The firm has implemented a VaR measure that approximates the non-linear behavior of options with linear polynomials, which is likely to produce misleading VaR measurements. This relates to Type A, model specification risk.
This problem relates to Type C, model application risk. Employees are supposed to be using output from the VaR measure to understand the risks being taken, but they are failing to do so.
The VaR measure is being applied in a new environment for which it is unsuited. This relates to Type C, model application risk.
This situation relates to both Type A, model specification risk, and Type C, model application risk. Obviously, the portfolio manager’s staff is “implementing” a flawed VaR measure, but the portfolio manager is also misapplying that measure by setting expectations for its output that no VaR measure could satisfy.
The VaR measure has been implemented in a manner inconsistent with its design, which relates to Type B, model implementation risk.
This situation relates to Type C, model application risk.

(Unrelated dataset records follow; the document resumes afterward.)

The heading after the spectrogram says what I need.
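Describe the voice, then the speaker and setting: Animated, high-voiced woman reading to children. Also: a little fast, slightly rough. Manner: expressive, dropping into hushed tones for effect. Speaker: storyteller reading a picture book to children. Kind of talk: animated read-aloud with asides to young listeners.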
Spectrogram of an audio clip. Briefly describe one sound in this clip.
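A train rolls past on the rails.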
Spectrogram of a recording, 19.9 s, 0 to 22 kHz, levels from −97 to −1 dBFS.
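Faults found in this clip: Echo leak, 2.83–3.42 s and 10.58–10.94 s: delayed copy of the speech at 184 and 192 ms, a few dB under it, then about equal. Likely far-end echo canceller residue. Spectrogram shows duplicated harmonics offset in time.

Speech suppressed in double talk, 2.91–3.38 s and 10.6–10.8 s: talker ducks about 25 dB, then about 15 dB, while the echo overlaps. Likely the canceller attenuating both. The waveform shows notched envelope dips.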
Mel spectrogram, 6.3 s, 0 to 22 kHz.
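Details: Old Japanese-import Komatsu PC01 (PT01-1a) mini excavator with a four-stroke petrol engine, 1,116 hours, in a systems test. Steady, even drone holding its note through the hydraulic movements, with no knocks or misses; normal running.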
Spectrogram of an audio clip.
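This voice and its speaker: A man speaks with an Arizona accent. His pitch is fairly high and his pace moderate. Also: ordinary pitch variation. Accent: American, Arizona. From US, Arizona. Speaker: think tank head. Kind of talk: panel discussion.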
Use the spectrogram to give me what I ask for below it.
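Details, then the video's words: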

The VaR measure is being used in a manner that is likely to mislead.